◆ Work to complete: For this exercise, retype every record below exactly and keep the pictures out.

◆ Data provided:
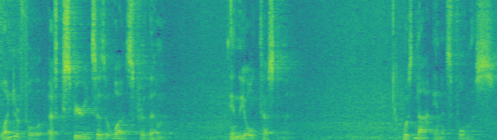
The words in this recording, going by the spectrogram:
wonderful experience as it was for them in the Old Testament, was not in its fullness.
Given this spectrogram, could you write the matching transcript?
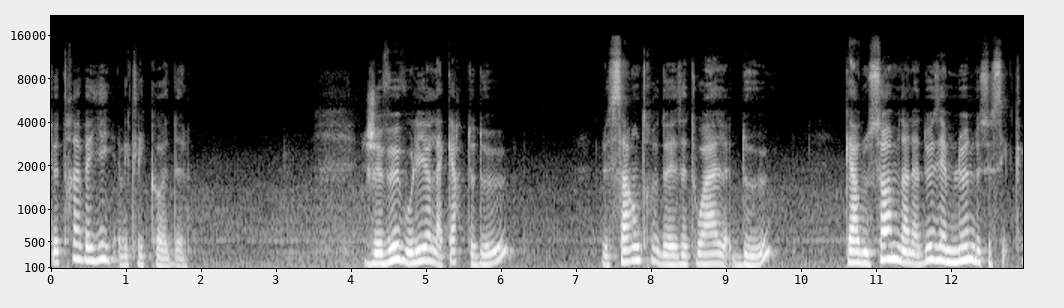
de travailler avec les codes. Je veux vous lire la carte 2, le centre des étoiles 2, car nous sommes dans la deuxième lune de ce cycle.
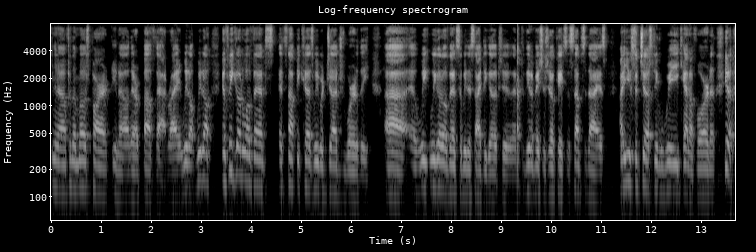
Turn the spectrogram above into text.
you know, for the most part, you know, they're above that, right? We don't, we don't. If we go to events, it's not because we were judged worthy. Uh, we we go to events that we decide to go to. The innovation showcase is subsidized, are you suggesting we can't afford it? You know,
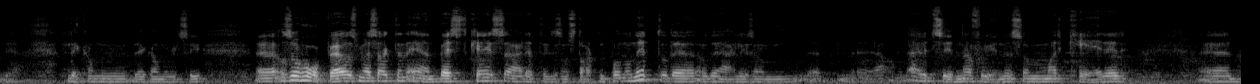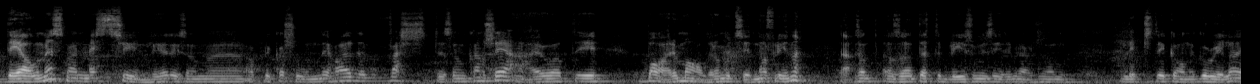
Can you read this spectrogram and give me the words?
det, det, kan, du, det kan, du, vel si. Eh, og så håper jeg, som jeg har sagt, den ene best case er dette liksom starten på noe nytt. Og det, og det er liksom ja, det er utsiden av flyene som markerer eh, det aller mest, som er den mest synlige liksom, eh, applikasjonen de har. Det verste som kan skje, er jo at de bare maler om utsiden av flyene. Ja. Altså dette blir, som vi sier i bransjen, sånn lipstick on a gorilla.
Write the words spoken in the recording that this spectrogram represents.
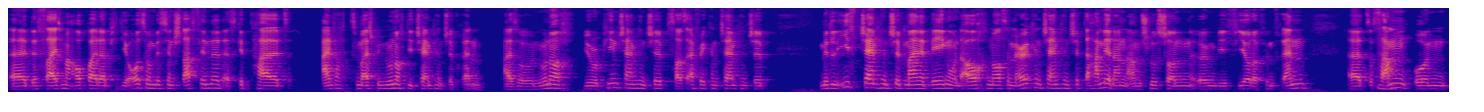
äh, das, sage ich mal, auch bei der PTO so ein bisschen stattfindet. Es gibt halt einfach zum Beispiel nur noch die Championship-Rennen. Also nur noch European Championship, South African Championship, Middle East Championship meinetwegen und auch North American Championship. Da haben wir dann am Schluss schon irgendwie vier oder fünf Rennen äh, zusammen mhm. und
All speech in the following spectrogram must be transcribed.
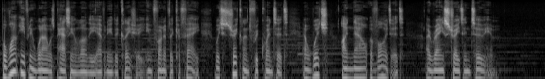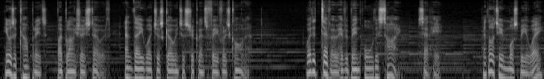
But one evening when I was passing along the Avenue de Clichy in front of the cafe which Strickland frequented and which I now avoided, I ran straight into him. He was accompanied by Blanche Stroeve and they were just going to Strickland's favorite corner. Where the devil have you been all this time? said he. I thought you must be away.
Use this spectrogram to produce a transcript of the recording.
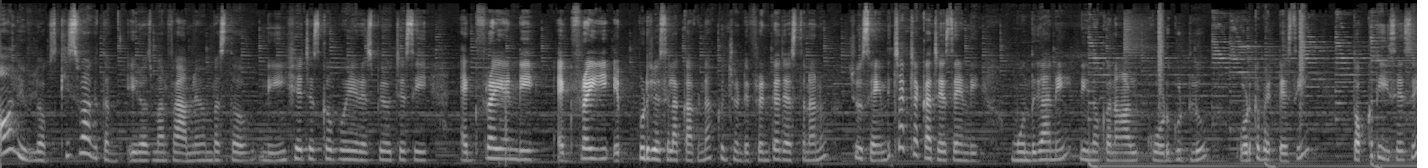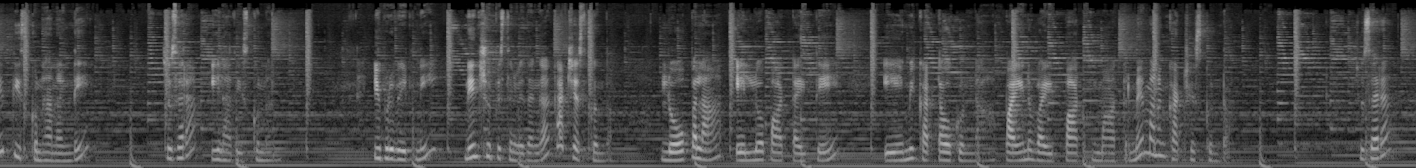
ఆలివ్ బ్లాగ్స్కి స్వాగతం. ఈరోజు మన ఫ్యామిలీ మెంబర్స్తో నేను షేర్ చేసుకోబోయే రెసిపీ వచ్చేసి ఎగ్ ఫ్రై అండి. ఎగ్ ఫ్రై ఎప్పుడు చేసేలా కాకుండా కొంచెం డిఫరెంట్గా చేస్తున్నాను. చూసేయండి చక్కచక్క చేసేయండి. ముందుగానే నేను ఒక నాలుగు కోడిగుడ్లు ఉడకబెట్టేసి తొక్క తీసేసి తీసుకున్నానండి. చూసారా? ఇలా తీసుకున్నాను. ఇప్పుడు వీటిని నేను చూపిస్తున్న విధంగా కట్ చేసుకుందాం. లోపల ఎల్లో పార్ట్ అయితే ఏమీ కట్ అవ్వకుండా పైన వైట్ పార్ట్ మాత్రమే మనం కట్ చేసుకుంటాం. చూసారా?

◆ Result of this exercise:
The words in this recording, going by the spectrogram:
wonderful experience as it was for them in the Old Testament, was not in its fullness.
Given this spectrogram, could you write the matching transcript?
de travailler avec les codes. Je veux vous lire la carte 2, le centre des étoiles 2, car nous sommes dans la deuxième lune de ce cycle.
Turn the spectrogram above into text.
you know, for the most part, you know, they're above that, right? We don't, we don't. If we go to events, it's not because we were judged worthy. Uh, we we go to events that we decide to go to. The innovation showcase is subsidized, are you suggesting we can't afford it? You know,
Can you read this spectrogram and give me the words?
det, det, kan, du, det kan, du, vel si. Eh, og så håper jeg, som jeg har sagt, den ene best case er dette liksom starten på noe nytt. Og det, og det er liksom ja, det er utsiden av flyene som markerer eh, det aller mest, som er den mest synlige liksom, eh, applikasjonen de har. Det verste som kan skje, er jo at de bare maler om utsiden av flyene. Ja. Altså dette blir, som vi sier i bransjen, sånn lipstick on a gorilla.
Write the words spoken in the recording that this spectrogram represents.
äh, das, sage ich mal, auch bei der PTO so ein bisschen stattfindet. Es gibt halt einfach zum Beispiel nur noch die Championship-Rennen. Also nur noch European Championship, South African Championship, Middle East Championship meinetwegen und auch North American Championship. Da haben wir dann am Schluss schon irgendwie vier oder fünf Rennen äh, zusammen mhm. und
All speech in the following spectrogram must be transcribed.
But one evening when I was passing along the Avenue de Clichy in front of the cafe which Strickland frequented and which I now avoided, I ran straight into him. He was accompanied by Blanche Stroeve and they were just going to Strickland's favorite corner. Where the devil have you been all this time? said he. I thought you must be away.
Use this spectrogram to produce a transcript of the recording.
ఆలివ్ బ్లాగ్స్కి స్వాగతం. ఈరోజు మన ఫ్యామిలీ మెంబర్స్తో నేను షేర్ చేసుకోబోయే రెసిపీ వచ్చేసి ఎగ్ ఫ్రై అండి. ఎగ్ ఫ్రై ఎప్పుడు చేసేలా కాకుండా కొంచెం డిఫరెంట్గా చేస్తున్నాను. చూసేయండి చక్కచక్క చేసేయండి. ముందుగానే నేను ఒక నాలుగు కోడిగుడ్లు ఉడకబెట్టేసి తొక్క తీసేసి తీసుకున్నానండి. చూసారా? ఇలా తీసుకున్నాను. ఇప్పుడు వీటిని నేను చూపిస్తున్న విధంగా కట్ చేసుకుందాం. లోపల ఎల్లో పార్ట్ అయితే ఏమీ కట్ అవ్వకుండా పైన వైట్ పార్ట్ మాత్రమే మనం కట్ చేసుకుంటాం. చూసారా?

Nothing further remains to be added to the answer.